Content starts

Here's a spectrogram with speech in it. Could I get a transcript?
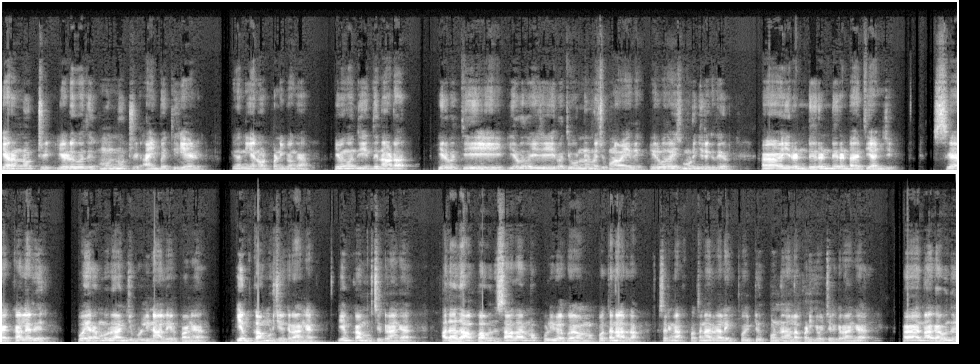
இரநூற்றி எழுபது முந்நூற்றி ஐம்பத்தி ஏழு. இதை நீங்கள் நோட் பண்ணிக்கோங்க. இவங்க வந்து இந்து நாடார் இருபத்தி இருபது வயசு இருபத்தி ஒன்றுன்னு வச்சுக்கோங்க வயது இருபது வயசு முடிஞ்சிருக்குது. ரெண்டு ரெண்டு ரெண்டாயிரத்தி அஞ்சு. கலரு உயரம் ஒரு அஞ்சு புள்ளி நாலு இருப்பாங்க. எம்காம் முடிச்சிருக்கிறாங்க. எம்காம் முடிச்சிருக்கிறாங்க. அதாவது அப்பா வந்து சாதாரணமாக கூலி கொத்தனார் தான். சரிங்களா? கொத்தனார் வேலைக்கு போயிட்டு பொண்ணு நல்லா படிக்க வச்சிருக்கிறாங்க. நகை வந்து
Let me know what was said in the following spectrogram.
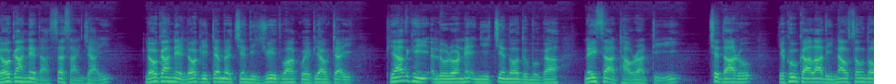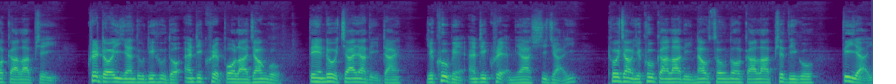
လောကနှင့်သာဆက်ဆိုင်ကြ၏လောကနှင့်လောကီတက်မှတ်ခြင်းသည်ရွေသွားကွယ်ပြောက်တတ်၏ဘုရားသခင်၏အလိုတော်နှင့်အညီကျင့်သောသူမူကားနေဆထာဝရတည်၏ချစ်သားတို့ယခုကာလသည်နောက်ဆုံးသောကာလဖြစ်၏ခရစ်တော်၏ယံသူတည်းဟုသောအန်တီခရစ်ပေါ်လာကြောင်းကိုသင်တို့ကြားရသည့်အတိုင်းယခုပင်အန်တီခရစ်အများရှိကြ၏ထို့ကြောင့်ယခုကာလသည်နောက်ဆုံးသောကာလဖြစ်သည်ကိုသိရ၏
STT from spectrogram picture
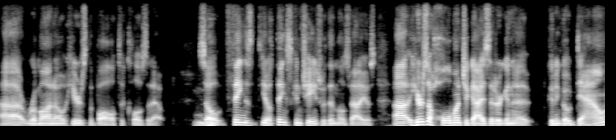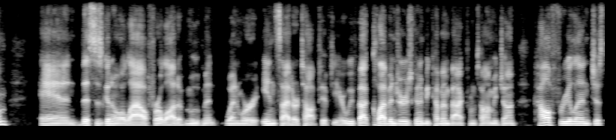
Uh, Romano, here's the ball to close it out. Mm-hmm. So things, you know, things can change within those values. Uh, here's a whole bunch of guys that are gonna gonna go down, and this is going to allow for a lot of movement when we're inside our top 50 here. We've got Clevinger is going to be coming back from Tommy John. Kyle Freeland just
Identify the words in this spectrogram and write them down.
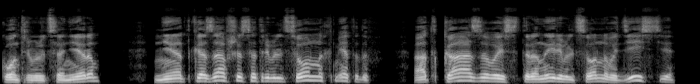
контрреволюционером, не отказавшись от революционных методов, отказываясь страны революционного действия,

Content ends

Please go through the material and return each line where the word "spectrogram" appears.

ANSWER AREA
Here's a spectrogram with speech in it. Could I get a transcript?
Let me know what was said in the following spectrogram.
STT from spectrogram picture
Identify the words in this spectrogram and write them down.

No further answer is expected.